Michel, who declares herself a Gardenangelist, published the book under Gardenangelist Press. She worked with Deb Wiley, a freelance editor in Iowa, and with a former Indianapolis resident, Katie Elzer-Peters of Wilmington, North Carolina, who served as managing editor. Elzer-Peters fostered the book through the publishing process, and coordinated the design and graphics. The book is available in hard and soft cover and Kindle at, or signed copies are available from her blog.

Michel, who claims to have the world’s largest hoe collection with 56 of the tools, embraces the old-fashion and historic aspects of gardening. She prowls used bookstores and lurks online auction houses, searching for first editions of garden books, such as those by Elizabeth Lawrence (1904-1985) or Cynthia Westcott (1898-1983). Michel has made the pilgrimage to Wing Haven, Lawrence’s home and garden in Charlotte, North Carolina. She was so impressed with Westcott’s ability to write about plant pathology in a way that was easily understandable, Michel helped create an award from Garden Writers Association to honor academics who communicate complex horticulture information in language a gardener can understand.

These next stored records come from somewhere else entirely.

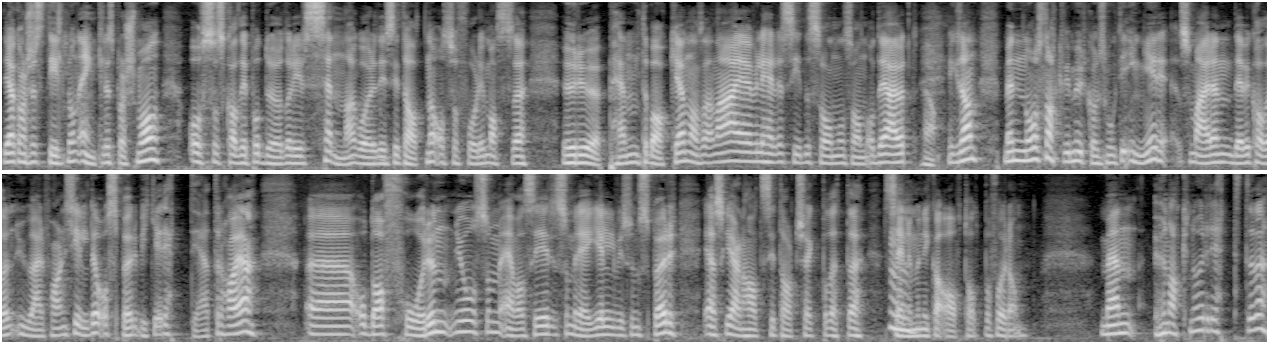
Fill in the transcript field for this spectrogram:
De har kanskje stilt noen enkle spørsmål, og så skal de på død og liv sende av gårde de sitatene, og så får de masse rødpenn tilbake igjen. Altså, nei, jeg vil heller si det sånn og sånn. Og det er jo et, Ja. ikke sant? Men nå snakker vi med utgangspunkt i Inger, som er en, det vi kaller en uerfaren kilde, og spør hvilke rettigheter har jeg. Eh, og da får hun jo, som Eva sier, som regel hvis hun spør Jeg skulle gjerne hatt sitatsjekk på dette, selv om hun ikke har avtalt på forhånd. Men hun har ikke noe rett til det.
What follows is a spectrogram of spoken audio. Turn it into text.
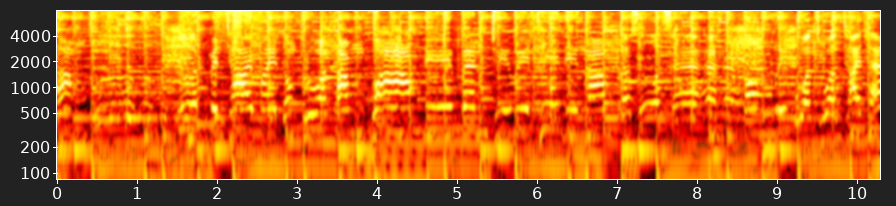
ค่ำคือเกิดเป็นชายไม่ต้องกลัวทำความชวนชายแท้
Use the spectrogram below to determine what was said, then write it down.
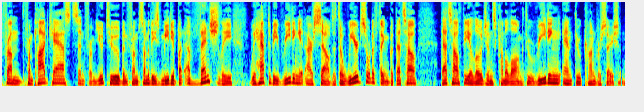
from from podcasts and from YouTube and from some of these media, but eventually we have to be reading it ourselves. It's a weird sort of thing, but that's how that's how theologians come along through reading and through conversation.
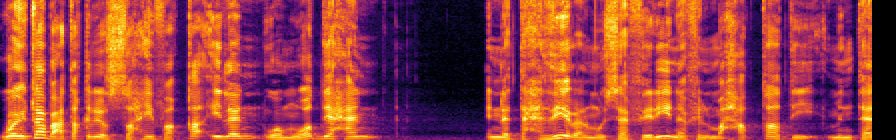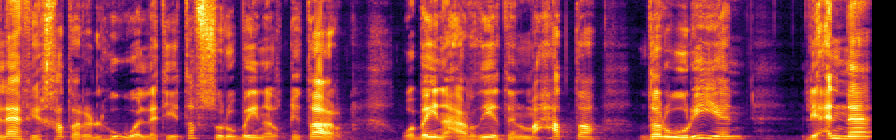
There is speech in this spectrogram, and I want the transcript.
ويتابع تقرير الصحيفة قائلا وموضحا إن تحذير المسافرين في المحطات من تلافي خطر الهوة التي تفصل بين القطار وبين أرضية المحطة ضروريا لأن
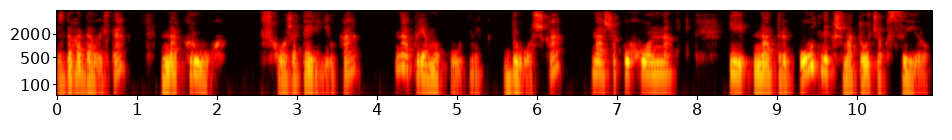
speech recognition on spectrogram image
Здогадались, так? На круг схожа тарілка, на прямокутник дошка, наша кухонна, і на трикутник шматочок сиру.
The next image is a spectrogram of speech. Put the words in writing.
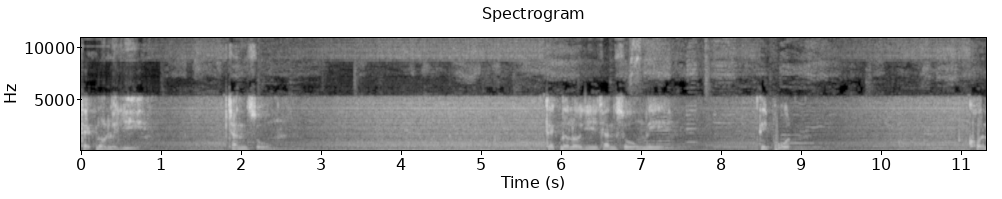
เทคโนโลยี ชั้นสูง เทคโนโลยีชั้นสูงนี้ที่พูด คน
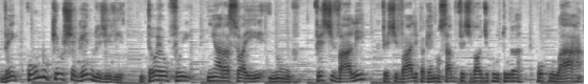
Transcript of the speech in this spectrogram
vem como que eu cheguei no Lidirico. Então eu fui em Araçuaí num festival, festival para quem não sabe, Festival de Cultura Popular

“I read once that the Smithsonian Museum and other archivists would far rather preserve something on paper than in an electronic format,” she said. “Though I don’t think my book is by any means worthy of a museum, I hope that someday a gardener discovers it in a used bookstore, the way I’ve discovered old gardening books in used bookstores.”